Zeitchik said the studio was also aided in its promotion by the fact that Ledger had already completed filming "The Dark Knight" before he died.
"This is a case where the movie was done," he said. "It's the easiest of all situations. It's a complete role, by all accounts, that he's very good in. It doesn't seem as tricky a situation as it could have been."
In any case, early reviews of the film are excellent and industry watchers are predicting a blockbuster.
"It will open strong and continue to build," box office expert Paul Dergarabedian told ABCNews.com after viewing a screening. "This is not going to be a flash in the pan. All the acting is great, the script is excellent, the action set pieces are visually stunning and complex. The movie resists any categorization."
But it is Ledger's performance that is generating the most buzz and has some saying he deserves an Oscar nod for best supporting actor.

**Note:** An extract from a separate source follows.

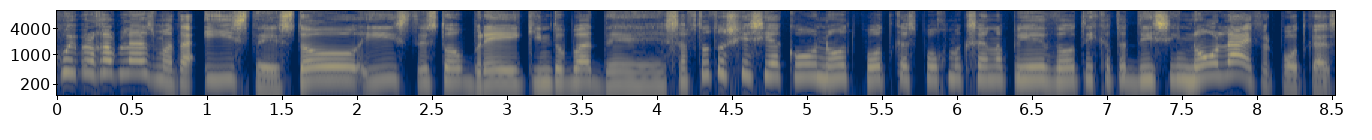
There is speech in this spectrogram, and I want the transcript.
Καλησπέρα, καλησπέρα με τα χούι προχαπλάσματα. Είστε στο, είστε στο Breaking το Μπαντέ. Σε αυτό το σχεσιακό not podcast που έχουμε ξαναπεί εδώ ότι έχει καταντήσει No Lifer podcast.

"I was blown away not only by the movie but his performance," Dergarabedian said. "This is a true psychopath, a remorseless, incredibly evil character. But when he's on screen, you cannot take your eyes off him. And when he's off screen, you can't wait till he reappears on screen."

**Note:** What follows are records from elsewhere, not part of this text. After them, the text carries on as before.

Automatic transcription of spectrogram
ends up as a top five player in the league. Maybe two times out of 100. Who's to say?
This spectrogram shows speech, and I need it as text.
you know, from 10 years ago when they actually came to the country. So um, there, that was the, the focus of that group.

"It's going to be the stuff of movie legend," he added. "There was this idea before that maybe he was a long shot to get a nomination. Now, if he were not to get a nomination, that would be a surprise."
Creating an Oscar campaign for Ledger, however, could be tricky, according to Thilk.
"If I were Warner Bros, I would keep my head so low you couldn't see it over my desk," he said. "You're only going to look like an opportunist. There's no way you're going to mount a best supporting actor campaign that has any vim or vigor and not look like you're picking the bones. The best thing to do is submit his name and leave it alone. Let the performance speak for itself."
Only six actors have ever been posthumously nominated: Jeanne Eagels for "The Letter" (1928-1929); James Dean for "East of Eden" (1955) and "Giant" (1956), both of which became hits despite the studio's concern; Spencer Tracy for "Guess Who's Coming to Dinner" (1967); Peter Finch for "Network" (1976); Ralph Richardson for "Greystoke: The Legend of Tarzan" (1984); and Massimo Troisi for "Il Postino" (1955). Only Finch received an Oscar.
Gehring, who writes a column called The Reel World for USA Today magazine, said in the past, Academy voters might have nominated deceased actors in order to recognize them, but they were unlikely to give the award to someone who couldn't be there to receive it.
He said Katharine Hepburn always said that she won the best actress Oscar for "Guess Who's Coming to Dinner" because Academy voters really wanted to honor Tracy, her longtime lover.
Today, there's a greater likelihood that Ledger could not only receive a nomination but win, Gehring said.
"His death might even help, because the pendulum has swung so far the other way," he said.
Ultimately, it will be his performance, not his death, that leaves an impression on Academy voters, Dergarabedian said.
"Really, the movie honors him," he said. "It celebrates what a great actor he was. It would be one thing if it was a horrible performance and a bad movie. But if you're a Batman fan, you have to see it and, if you're a Heath Ledger fan, even more so."